Tuesday 28th March 2023
A couple of weeks ago we made a long-anticipated visit to the National Museum of the Royal Navy Hartlepool located at the historic quay within the town’s marina. The museum’s showpiece is the frigate HMS Trincomalee which lies moored, rigged and seemingly ready to sail, alongside a busy quay painstakingly recreated by the museum to reflect the times of Lord Nelson’s great victories.
Billed as the oldest floating British warship, Trincomalee is a Leda-class frigate – a classic design from a time when Britain was unarguably the dominant sea power. Due to cost and a shortage of domestic timber, she was actually constructed in India in 1817, during the final years of George III’s reign. She saw two tours of active service before being retired as a training ship then, somewhat less gloriously, a holiday ship. In 1990 – terribly dilapidated but still intact – she was towed to Hartlepool for restoration. Her transformation is a breath-taking testament to collective vision, organisation, dedication and craftsmanship.
Short of being allowed to climb the rigging and fire the guns visitors are offered a creative, immersive experience of a bustling seaport at the turn of the c19th with all sorts of quayside activities – including press gangs. The dummies used to recreate the many scenes both on ship and in shops are utterly convincing. My personal favourites were the ship chandler’s and the cafe where staff and food are real and prices disappointingly up to date (but reasonable nevertheless).

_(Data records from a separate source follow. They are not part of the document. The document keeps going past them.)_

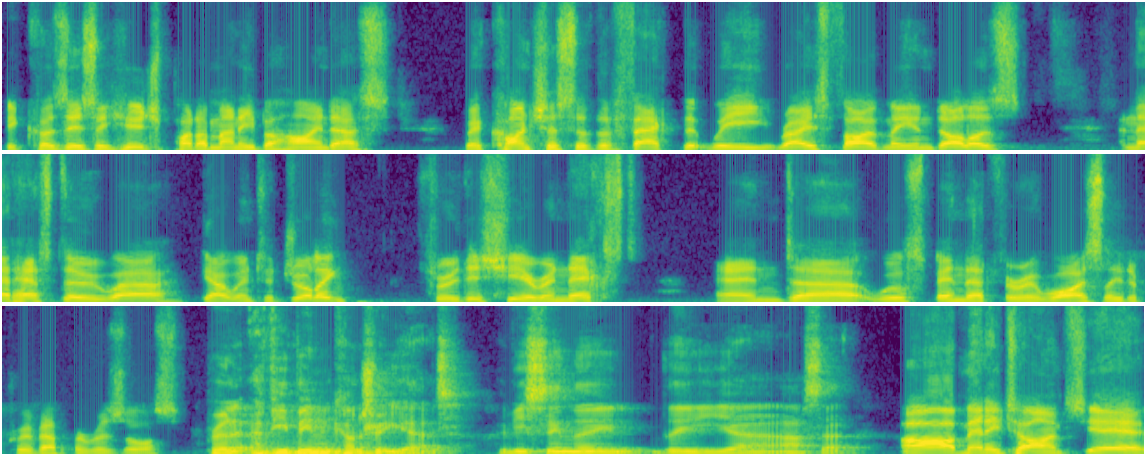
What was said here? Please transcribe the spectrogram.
because there's a huge pot of money behind us. We're conscious of the fact that we raised $5 million and that has to uh, go into drilling through this year and next. And uh, we'll spend that very wisely to prove up a resource. Brilliant. Have you been in country yet? Have you seen the the uh, asset? Oh, many times. Yeah,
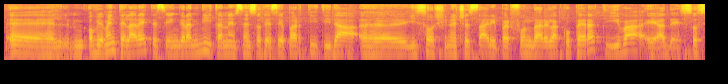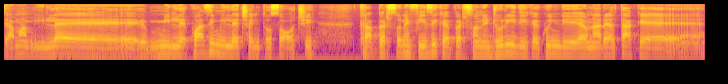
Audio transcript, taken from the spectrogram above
Eh, ovviamente la rete si è ingrandita nel senso che si è partiti dai eh, soci necessari per fondare la cooperativa e adesso siamo a mille, mille, quasi 1100 soci tra persone fisiche e persone giuridiche, quindi è una realtà che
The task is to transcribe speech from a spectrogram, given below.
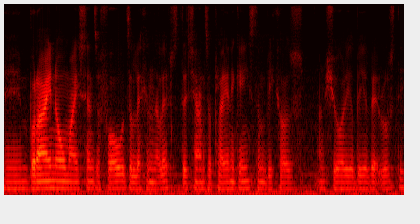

Attached to the navy museum is the equally fascinating, if more conventional, Museum of Hartlepool defined, as far as I’m concerned, by its showcasing of an event shared by Whitby and Scarborough further down the coast – the prolonged and devastating bombardment by German warships which took place on 16th December 1914. One of the most poignant artefacts on display is the ‘bombardment clock’, stopped by a still-embedded shell fragment at 8:03 am, the time the attack started. The museum offers a lot more and needs a report of its own.
So, for £8 online or £10 on the day you get two museums for the price of one. The ticket lasts a full year which, in my book, represents super value. We’ll certainly be heading back given that there was a new display opening soon after our visit. Although it’s in the centre of Hartlepool access is good though improved slightly by arriving on the A179 from the north. Parking is cheap and plentiful directly outside the museum. I believe the museum’s next restoration project is the paddle steamer PS Wingfield Castle which was actually built at Hartlepool and has functioned within the museum for some years. They also have a Rescue Motor Launch RML 497 in the adjacent hangar which, as far as were aware, wasn’t open to visitors.
It should be clear by now that I enjoy museums but even so I’m frequently intimidated by the amount of information there is to take on board (no pun intended). Presentation is crucial, particularly written information which needs to be concise and sufficient (tough call but some museums achieve it including this one). Some audio works but I find it generally distracting. Well written and illustrated guide books that cover the technical minutiae are always appreciated and invariably purchased (my library is a large one).
We invariably plan our visits during school term, however that often means swapping crocodiles of kids and harassed teachers for overly nurturing, loudly exclaiming, and hardly less harassed parents. It’s a tough call though, as having been a parent myself I can still appreciate the difficulties.
In fairness, it’s a brilliant experience for all ages and an environment – particularly the ship – to which kids are perhaps better suited than adults. Decks are low and beams hard; I suffered a ‘tap on the napper’ as soon as I was aboard (I asked the guide how the sailors avoided injury when the ship was pitching and rolling at sea and apparently they didn’t!). All in all, it was money well spent and we both had a great time on a day I’ll otherwise remember as being utterly ‘dreek’. Highly Recommended.